"Johnny Moore got so greedy. They took a lot of money that was supposed to divide and brought home, but he left us out of the picture, Eddie Williams and I, who was the bass player. So it became a problem, not getting along, and I decided to quit," said Brown. "I left them in '48 and organized my own group, called Charles Brown & The Smarties. I went back to Aladdin Records."
The hits came immediately for Brown at Aladdin: Get Yourself Another Fool and the R&B chart-topping Trouble Blues in 1949 and the mournful Black Night, cut December 21, 1950 at Radio Recorders in L.A. with Jesse Ervin's guitar work solidly in the Moore tradition, were among the biggest. Penned by L.A. female songsmith Jessie Mae Robinson, Black Night paced the R&B hit parade for 14 weeks in 1951. "Everything I was doing was a big hit with them," said Charles of his Aladdin hookup. But the good times didn't last. Brown took his final bow on the R&B charts for almost a decade the next year (a holiday offering, Please Come Home For Christmas, brought him back briefly in 1960), and a 1958 dispute with his booking agency laid him low for years as a live act.
"I became a scab musician," he explained. "I couldn't work in no place unless I paid the union. Well, I couldn't work because I didn't have nobody booking me. So I went into seclusion. That's how I came off the scene." The drought ended during the '80s, when Europe began to beckon. Then in 1990, Bonnie Raitt booked Charles as her opening act. "That really started the ball rolling for me," he said.

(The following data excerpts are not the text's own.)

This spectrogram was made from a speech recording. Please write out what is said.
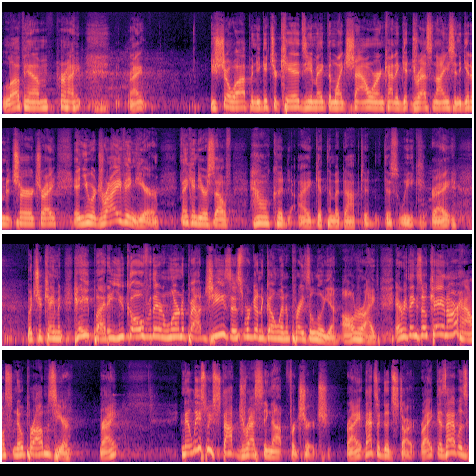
Love him, right? Right? You show up and you get your kids and you make them like shower and kind of get dressed nice and you get them to church, right? And you were driving here thinking to yourself, how could I get them adopted this week, right? But you came in, hey, buddy, you go over there and learn about Jesus. We're going to go in and praise hallelujah. All right. Everything's okay in our house. No problems here, right? And at least we've stopped dressing up for church, right? That's a good start, right? Because that was,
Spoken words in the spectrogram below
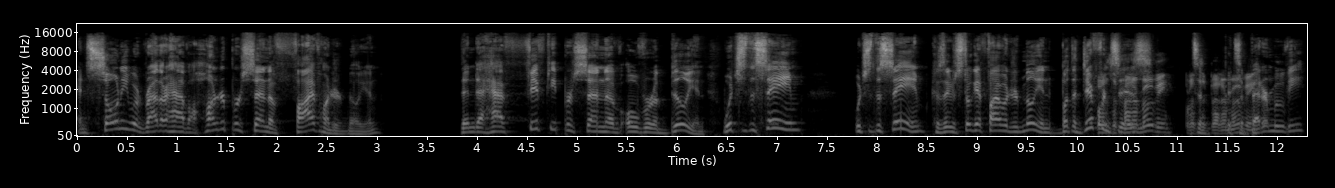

Brown died January 21, 1999 after a full decade back in the spotlight. "I did do something that I thought was part of me, and that the people recognize," Brown said. "I can go to my grave thinking that I did do something that got recognition."